As organizations working for the welfare of common citizens we must be advocates of sustainability / sustainable development and always lead by example.
Here’s what will help in making your events sustainable at every step on the way,
The organizers must identify plastic, non biodegradable, and non-recyclable items, opt to avoid them altogether or replace them with reusable or compostable alternatives.
Crafting sustainability communications with the vendors, collaborators, service providers, and participants curating the event’s overall sustainability strategy including goal setting and executing plans to help achieve this.
3. Donor sensitization
Sometimes donors bring in items such as plastic water bottles, Tetrapak juice items, other plastic packaged offerings which might be hard to refuse once it has been provided. There is a need to engage with them early on to tell them of your Zero Waste intentions so that they are sensitized towards providing the right kind of support that does not result in adding to the waste heap.

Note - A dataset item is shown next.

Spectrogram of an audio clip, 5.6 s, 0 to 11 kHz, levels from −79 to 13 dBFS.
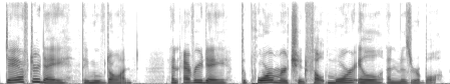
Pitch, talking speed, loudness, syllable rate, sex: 230 Hz, 180 wpm, -17 LUFS, 5.5 syllables/s, female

DURING EVENT IMPLEMENTATION:
Setting up color-coded dustbins, bags, and signages at your event to help drive waste segregation at source.
Training various stakeholders including the food stall vendors on the waste segregation process to be followed.
3. Volunteers / Organizing Team
Our team on ground must help build excitement and participation for the event being a Zero Waste event.
4. On-Site Waste Sorting
The team must consist of trained volunteers to manage, segregate, and sort the event waste into multiple categories for resource recovery.
5. Food Donations
The excess food must not be wasted and should be either donated to people in need or at least used as animal feed.
1. Sustainable Disposal
Working with our local partners to recycle and compost your event waste and repurpose them into valuable resources.
2. Waste Audit & Recommendation
Providing a detailed waste audit report and further recommendations post the event for improved efforts in later events.
Important pointers for organizing a Zero Waste Event.
- Say NO to FLEX.
Use Cloth Banners instead and it’s best to reuse even those.
- Don’t use single-use cutlery.
Using reusable cutlery must always be the priority. T here are biodegradable options available but exploiting any resource for extreme convenience is both unethical and unsustainable.
- Don’t distribute or sell packaged water.
Water is a necessity for life but plastic is the largest and the worst polluter. Use reusable flasks, bottles, and cups. Ask the sponsors or service providers for inverted container dispensers and ask for a refill option such as a portable water filter. Ensure enough water availability so that emergency use of packaged water is avoided and announce where the water is available.
- Decorum over decoration.
Avoid balloons, plastic flags, flashy plastic flexs, or any plastic item that will be used for the sake of the event and then sent off to the landfill to contaminate the ecology for thousands of years.
- Use biodegradable, recycled, local, and handmade stuff.
Be mindful while planning, managing and executing. Try to keep the carbon footprint of the event to the minimum. It is important to understand that there can be no true welfare in unsustainable events.
The people look up to us, they imitate our actions with the thought that whatever NGOs and CSOs are doing is progressive and empowering but promoting the rampant use of Single-Use Plastics and jeopardizing the collective health of the planet for the sake of convention and convenience is ignorant, immoral, and unsustainable.
We hope you will do your part in building a Zero Waste Himalaya and make your events Zero Waste and Sustainable. The people and principles you serve, look up to you.
” Unless someone like you cares a whole awful lot,
Nothing is going to get better. It’s not. “
The Himalayan Cleanup Team, Zero Waste Himalaya